The ability to let leasing consultants do that job more efficiently is something executives stress time and again when talking about kiosks, and few see them as a threat to leasing consultants' jobs. Indeed, with "customer service" becoming the new battle cry in an increasingly competitive leasing environment, owners and managers say living, breathing leasing agents are more important than ever.

"I don't think the kiosk is going to take the rental manager's job any time soon," says Steven Small, chief information officer at Chicago-based AMLI Residential, which has launched a kiosk pilot program at select properties in its 28,000-apartment portfolio. "Leasing an apartment isn't a commodity like buying an airline ticket. People still want to talk to people when they're picking a place to live."

For example, when a prospect walks into one of Archstone-Smith's leasing offices in the California or Washington, D.C., metro markets, they're greeted by a leasing agent, who then steers them to a digital workstation. Sitting together at an electronic table, the agent and prospect can click through different floor plans, look over amenities and local area attractions, or walk through Archstone-Smith's online leasing capabilities.

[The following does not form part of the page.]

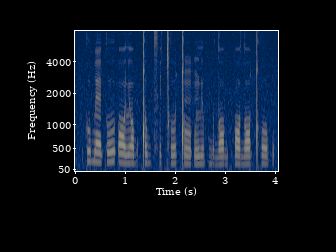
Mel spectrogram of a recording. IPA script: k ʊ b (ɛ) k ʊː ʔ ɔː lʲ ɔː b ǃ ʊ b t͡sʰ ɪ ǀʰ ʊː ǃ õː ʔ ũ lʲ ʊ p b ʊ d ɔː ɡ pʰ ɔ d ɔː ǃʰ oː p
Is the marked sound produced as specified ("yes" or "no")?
no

"We call them 'selling stations,'" says Dan Amedro, chief information officer at the Englewood, Colo.-based firm, which has ownership in 257 communities with nearly 87,000 apartments nationwide. "For us, they're a collaborative leasing tool that enhances the selling process with an agent, rather than replacing it."

Mark Sutton, director of business development and Web strategy at Rockville, Md.-based Hirshorn Zuckerman Design Group, has helped several apartment firms develop their kiosks over the last five years. The firm charges about $15,000 to create a template that can be deployed at multiple properties. While Sutton highlights the value of kiosks as a selling tool, he doesn't downplay the role of people in the process.

"Leasing out an apartment is still a little bit more complicated than ordering a sub," Sutton says. "You still have to close the deal. And the only way to do that is through human interaction."

–Joe Bousquin is a freelance writer in Newcastle, Calif.

Action Items

How To Make 24-hour Leasing Kiosks Work For You

1 Look to technology to enhance the selling process, not replace it.

2 Don't give out too much information. Overload can get confusing, so many firms keep pricing info off kiosks and have a leasing professional present it instead.

3 Make information capture optional. Don't force prospects to give you their contact information just to advance through a presentation. If they're truly ready to make a move, they'll leave a way to get in touch.